The simple pdf distributions discussed above can be used
to represent 1-D pdfs. But in many cases, there exist
intra-tuple correlations between the attributes. Table 2
is an example where the uncertain attributes and
in the same tuple are correlated.
These more complex distributions are supported in Orion 2.0 using
joint probability distributions across attributes.
The information about intra-tuple dependencies is captured
by the schema dependency information, which is a partition
of all the uncertain attributes present in the table . It consists
of multiple sets of attributes that are correlated within a
tuple, i.e. dependency sets. It also contains
singleton sets containing attributes that are uncertain but are
not dependent on any other attributes. The attributes not listed
in the dependency sets are assumed to be certain.

To illustrate, let us consider a table with schema
, where represents the data type
of attribute . If all the attributes in the table are certain,
then the dependency sets are empty. On the other hand, if and are uncertain
and are correlated, this information is captured by the dependency sets:
.

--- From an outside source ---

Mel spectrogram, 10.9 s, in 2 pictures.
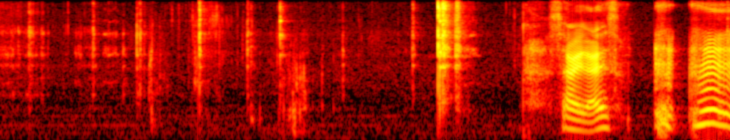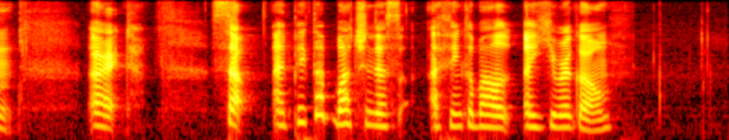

In our first sensor data example (Table 1), attribute Sensor ID is a certain attribute while Location is
uncertain. Its dependency information is . Note that there is only one dependency set, since
there is only one uncertain attribute. However, in the case when there are multiple uncertain attributes,
there may be still one dependency set. For example, in Table 2 where the location is 2-D, the only dependency
set is because are jointly distributed, hence dependent on each other.

Consider the special case when all the uncertain attributes in a table
are jointly distributed (i.e. there is one dependency set). This extreme
case captures tuple uncertainty as the complete value of the
tuple is uncertain [18], as is illustrated in Table 2. The probability of the presence of a tuple (we call it tuple probability)
is then the total probability of the joint distribution. When there are multiple
dependency sets within a tuple, we can compute the joint pdf of the tuple
by multiplying the individual pdfs of the dependency sets (the justification is
that different dependency sets are independent from each other).
If the probabilities over the joint pdf sum up (integrate) to
, then is the probability that the tuple does not exist
in the database. When , we call such pdfs partial pdfs.
An important feature of Orion is its support
for partial pdfs to ensure that database
operations such as selection are consistent with PWS [18].

Rohit Jain
2011-08-02